Storage policies and use of the Danish Newborn Screening Biobank
- First Online:
- Cite this article as:
- Nørgaard-Pedersen, B. & Hougaard, D.M. J Inherit Metab Dis (2007) 30: 530. doi:10.1007/s10545-007-0631-x
- 412 Downloads

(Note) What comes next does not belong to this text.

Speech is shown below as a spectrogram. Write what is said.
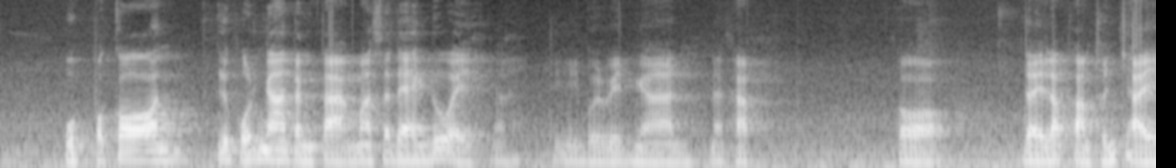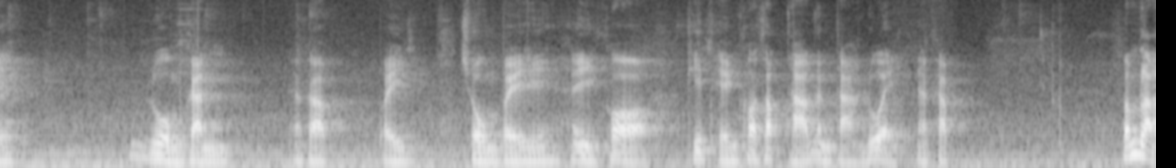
ำอุปกรณ์หรือผลงานต่างๆ มาแสดงด้วยนะที่บริเวณงานนะครับ ก็ได้รับความสนใจร่วมกันนะครับ ไปชมไปให้ข้อคิดเห็นข้อซักถามต่างๆด้วยนะครับ สำหรับ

After routine newborn screening, residual dried blood spot samples (DBSS) are stored at −20°C in the Danish Newborn Screening Biobank (NBS-Biobank), which contains DBSS from virtually all newborns in Denmark since 1982—about 1.8 million samples. The purpose of the storage is: (1) diagnosis and treatment of congenital disorders including documentation, repeat testing, quality assurance, statistics and improvement of screening methods; (2) diagnostic use later in infancy after informed consent; (3) legal use after court order; (4) the possibility of research projects after approval by the Scientific Ethical Committee System in Denmark, The Danish Data Protection Agency and the NBS-Biobank Steering Committee. The operation and use of the NBS-Biobank has until recently been regulated by an executive order of 1993 from the Danish Ministry of Health. The Ethical Council, the Central Scientific Ethical Committee and the National Board of Health were also involved in the regulations. These regulations have now been replaced by detailed general operational guidelines for biobanks in Denmark according to Acts on Processing of Personal Data, Patient’s Rights, Health 546/2005 and the Biomedical Research Ethics Committee System. No specific Act on biobanks per se has been made in Denmark, but the new regulations and guidelines make the operations of the Danish NBS-Biobank even more clear-cut and safe. The Danish NBS-Biobank has been used in several research projects for aetiological studies of a number of disorders, recently employing new sensitive multiplex technologies and genetic analyses utilizing whole-genome amplified DNA.